According to the article translation, Petersson said Binghamton is thought of as one of the most depressing cities in the U.S. and told people not to go there. He talked about the size of the arena and even the weather.
While what he said about the city, at least according to the interview, left a lot to be desired, it needs to be pointed out that he did not speak negatively of B-Sens fans. He only made mention of the size of the crowds. The interview, which was translated by steffeG and posted on The 6th Sens blog, made waves Saturday in Binghamton and as you might expect, was not received well by fans of the defending Calder Cup champions.
Those fans let him know just how they felt prior to Saturday’s game when he skated out to receive his Booster Club Player of the Month for January. There was a lot of booing and even a chant of ‘Go home André’
"I'd like to say I'm really, really sorry," Petersson said. "I really like the fans here. We have the best fans I've played for in this league. There's always a lot of people here."
While the award was well-deserved considering Petersson scored eight goals and tallied 15 points in 2012’s first month, he did acknowledge that he noticed the fan reaction on Saturday.
“I guess when I realized what was going on I really wasn’t that surprised,” he said. “As I said, everything feels weird and I’m really sorry for what I’ve done.”
Petersson stopped short of denying anything he said in the interview, but did say he didn’t remember exactly what he said and was surprised by the way the interview portrayed him.
“It was a one-hour interview about my whole season, about my call-up, about the awards I got from the league and all that. When I went from the guys, I thought, Ah, pretty good interview. Summed up my season. Then I read it and was mostly confused."
Petersson seemed uncomfortable even having to speak on the issue and hoped after addressing it Saturday; he could put it behind him.

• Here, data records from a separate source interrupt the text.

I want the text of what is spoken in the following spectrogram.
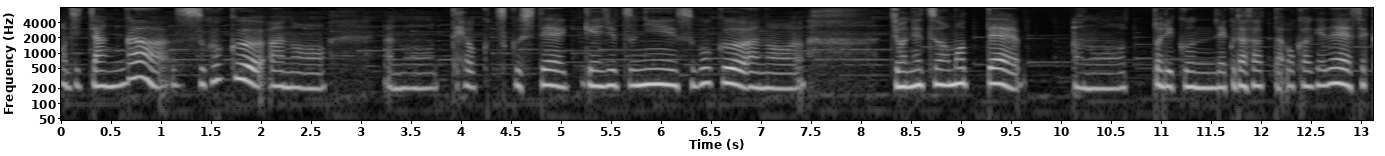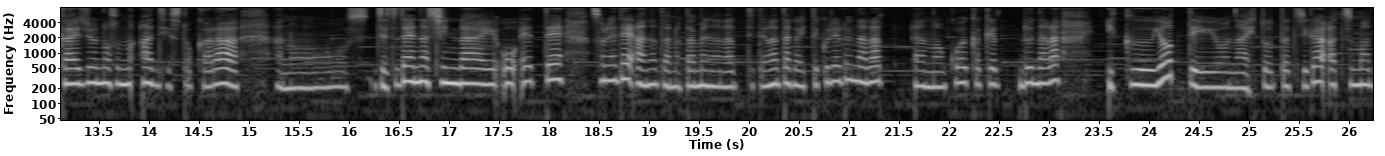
おじちゃんがすごくあのあの手を尽くして芸術にすごくあの情熱を持ってあの取り組んでくださったおかげで世界中のそのアーティストからあの絶大な信頼を得てそれであなたのためならって言ってあなたが言ってくれるならあの声かけるなら行くよっていうような人たちが集まっ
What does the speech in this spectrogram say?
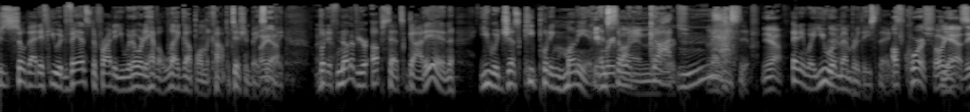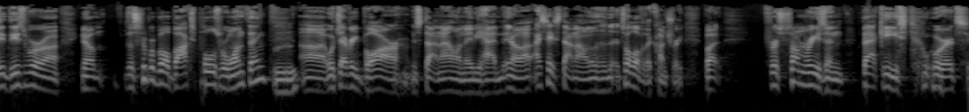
so that if you advance to Friday, you would already have a leg up on the competition, Oh, basically. but if none of your upsets got in, you would just keep putting money in, Keep and so it got words. massive. Yeah. Anyway, you remember these things, Of course. Oh, Yes. yeah. These, these were, uh, you know, the Super Bowl box pools were one thing, Mm-hmm. uh, which every bar in Staten Island maybe had. You know, I say Staten Island, it's all over the country. But for some reason, back east, where it's,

I said some really stupid stuff, but I really, really, regret it. I really like the crowd here. I like the team we have, all the guys. It's fun playing here. I just want to play hockey every day and become the best player I can be."
Binghamton coach Kurt Kleinendorst addressed the issue during Saturday's post-game comments, prior to Petersson speaking.
"I'm not going to sit here and defend André, but I'm not going to throw André under the bus, either. Sometimes, things get turned around. I don't know. Some people could argue with that, because I've seen the picture, and you know... sometimes, you just wonder, 'What were you thinking?' I think it's one of those moments, 'What were you thinking?' moments," he said. "Well, the answer to that is, 'Well, Coach, I probably wasn't really thinking.' That's the honest answer. We've all done some things that we look back on and kind of regret. I'm here to tell you that it will be one of those things that, whether André thought it was nothing or not, once he understands that it probably did offend some people and I can see why, I think he's the kind of kid that, he'll own it. And I'm sure he'll regret it, too."
That is exactly what Petersson did and he deserves a lot of credit for stepping up and taking responsibility. He didn’t have to speak to the media and at one point, it was believed he wasn’t going to. He did and he owned up to his mistakes.
There will be skeptics out there and that is understandable, but remember… he is a 20-year-old rookie and should be given the benefit of the doubt. Being in that room and seeing the struggle he had trying to explain himself, his apologies and his feelings seemed genuine. That said, only he knows for sure how he really feels.
Article contributed by Don Rieber, a credentialed writer who follows the Binghamton Senators for Examiner.com